A half cup of Chopped dried apple would have been a nice addition to this super nutritious, high fibre, low sugar PUMPKIN SPICE GRANOLA, so it’s listed in the recipe as ‘optional’. You may wish to use a food processor to make your coconut finer, or to chop the apricots, almonds, or apple.

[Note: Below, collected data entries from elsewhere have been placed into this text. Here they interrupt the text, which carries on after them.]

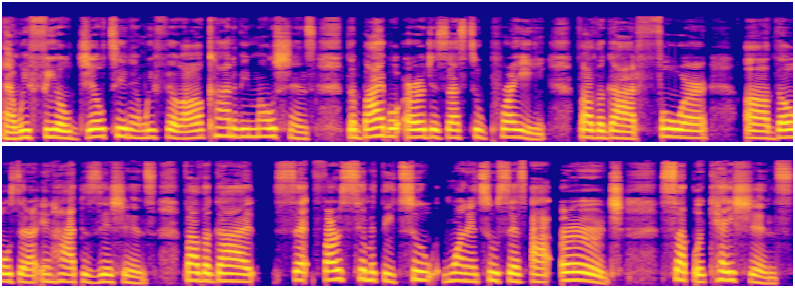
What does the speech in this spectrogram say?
and we feel jilted and we feel all kind of emotions. The bible urges us to pray father god for uh, those that are in high positions. Father god set first timothy 2 1 and 2 says i urge supplications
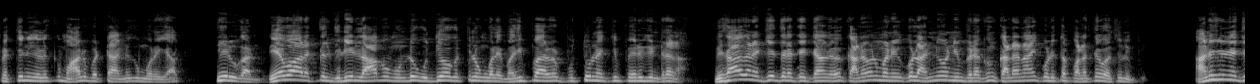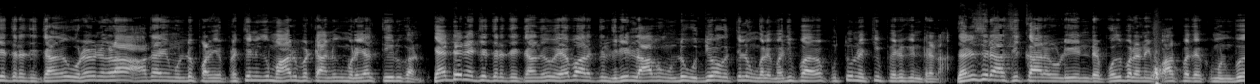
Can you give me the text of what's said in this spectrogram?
பிரச்சனைகளுக்கு மாறுபட்ட அணுகுமுறையால் தீர்வு காண்பு வியாபாரத்தில் திடீர் லாபம் உண்டு. உத்தியோகத்தில் உங்களை மதிப்பார்கள். புத்துணர்ச்சி பெறுகின்றன. விசாக நட்சத்திரத்தை சார்ந்தவர் கணவன் மனைவிக்குள் அந்யோன்யம் பிறக்கும் கடனாய் கொடுத்த பணத்தை வசூலிப்பு அனுஷ நட்சத்திரத்தை சார்ந்தவர் உறவினர்களால் ஆதாயம் உண்டு. பழைய பிரச்சனைக்கு மாறுபட்ட அணுகுமுறையால் தீர்வு காணும். கேட்டை நட்சத்திரத்தை சார்ந்தவர் வியாபாரத்தில் திடீர் லாபம் உண்டு. உத்தியோகத்தில் உங்களை மதிப்பாக புத்துணர்ச்சி பெறுகின்றன. தனுசு ராசிக்காரருடைய என்ற பொது பலனை பார்ப்பதற்கு முன்பு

I prefer to buy fine unsweetened coconut to start with, and chop the other things by hand, because I like bigger bits and chunks in my granola.

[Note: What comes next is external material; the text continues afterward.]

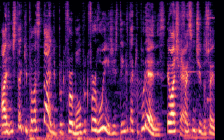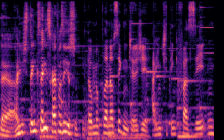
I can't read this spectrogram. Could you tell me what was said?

TIP: when you chop the dried apricots, sprinkle them with some of the measured sprouted ground flax seed to keep the bits from sticking together.
6 cups rolled oats
1 cup fine (unsweetened) coconut
1/2 cup sprouted ground flax seed
1/2 cup hemp hearts
1/2 cup pumpkin seeds (raw pepitas)
1/2 cup sunflower seeds
1/4 whole flax seeds (brown or golden)
1/4 cup whole chia seeds (white or black)
1/3 cup chopped almonds (skins on: roasted no salt, or raw natural)
1 cup chopped dried apricots
1 teaspoon ground cinnamon
1 teaspoon ground ginger
1 teaspoon nutmeg
1/2 teaspoon allspice
1/2 teaspoon mace
1/4 cup melted butter
1/4 cup melted coconut oil
1/2 cup liquid honey (buy local if possible)
1/4 cup water
1 teaspoon fine sea salt
1 teaspoon pure vanilla extract
1/2 teaspoon pure almond extract
1 cup raisins (we used Thompson)
Combine the first ten dry ingredients in a large bowl. Mix the spices into the coconut sugar or sucanat with a fork or small whisk. Add sugar & spice mixture to the rest, stirring well to distribute the spices throughout the batch.
In a heavy bottom pot on stovetop over low heat, combine butter, coconut oil, liquid honey, water, salt, vanilla and almond extracts. Increase heat until bubbling, stir well, and shut burner off / remove from heat.
Preheat oven to 350 F. (325 F. for convection oven).
Pour liquid mixture slowly over the dry ingredients in the bowl and stir in thoroughly. (It’s easiest if you do this in 3 parts, mixing thoroughly into the batch between each addition.)
Dump enough of the mixture onto a rimmed cookie sheet so that it will spread thinly and evenly (no more than 1/2 inch thickness on your cookie sheet). Bake 10 minutes. Remove from oven and carefully turn over with spatula – return to oven and bake another 5 minutes. Oats should be crisp and browned. Coconut or other ingredients should not be burned.
Repeat 3X to complete the batches, dumping each sheet of baked granola into a large bowl to cool.
Stir in raisins, cool thoroughly, and place in Mason jars or airtight containers and store in refrigerator.
with joy and THANKFULNESS for YOU, for life around the table and for all God’s grace and bounty in the big and small and leftover things.
Diana E. Natalie.